Will we see rare and ancient volumes on kindle?
Amazon can lay an ever-bigger claim to being the largest independent bookseller in the world, with today's news that the "etailer" has agreed to acquire AbeBooks. AbeBooks, a major player in the online marketplace, says it offers "over 110 million primarily used, rare and out-of-print books listed for sale by thousands of independent booksellers from around the world."
amazon.com is already promoting used-book traders by posting links to their sites, which is very irritating for authors who check the amazon page of the latest book, to see the prices of used copies of the same book advertised -- sometimes before the book is out! -- with an invitation to the customer to compare prices, and then hit the link to the used book firm. Not only are no royalties paid on secondhand books, but the publisher gets no money from subsequent sales, either.
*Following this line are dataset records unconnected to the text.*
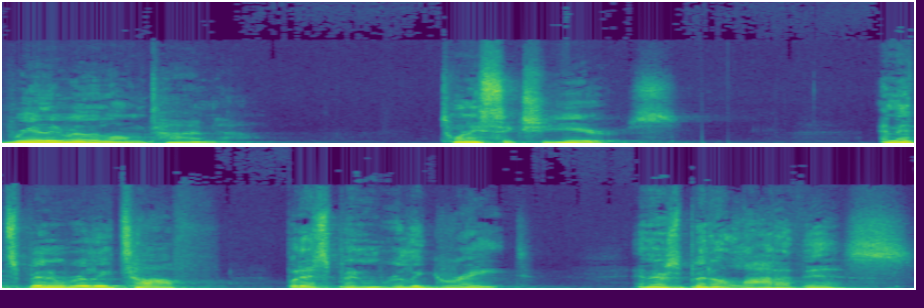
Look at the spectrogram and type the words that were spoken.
really, really long time now. 26 years. And it's been really tough but it's been really great. And there's been a lot of this.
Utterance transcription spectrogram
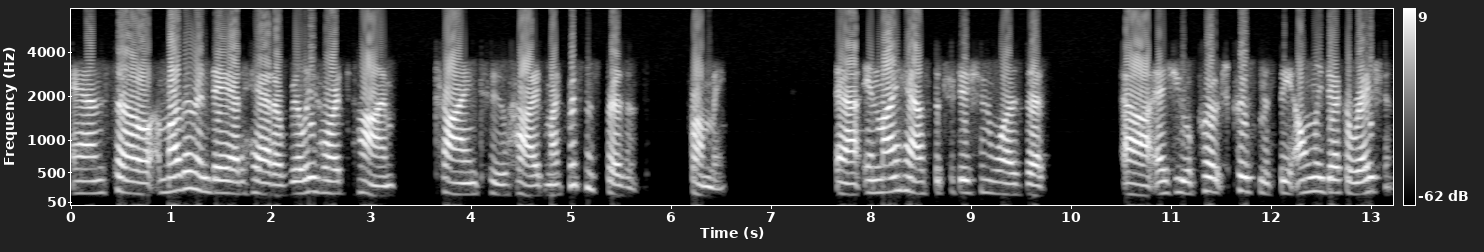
And so mother and dad had a really hard time trying to hide my Christmas presents from me. Uh, in my house, the tradition was that uh, as you approach Christmas, the only decoration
Let's face it, the practice is detrimental to the economics of publishing, which means that amazon is biting the hand that feeds it.
Obviously, however, commissions paid by booksellers who have bought into the program have proved profitable enough to make the deal attractive to the bean-counters there.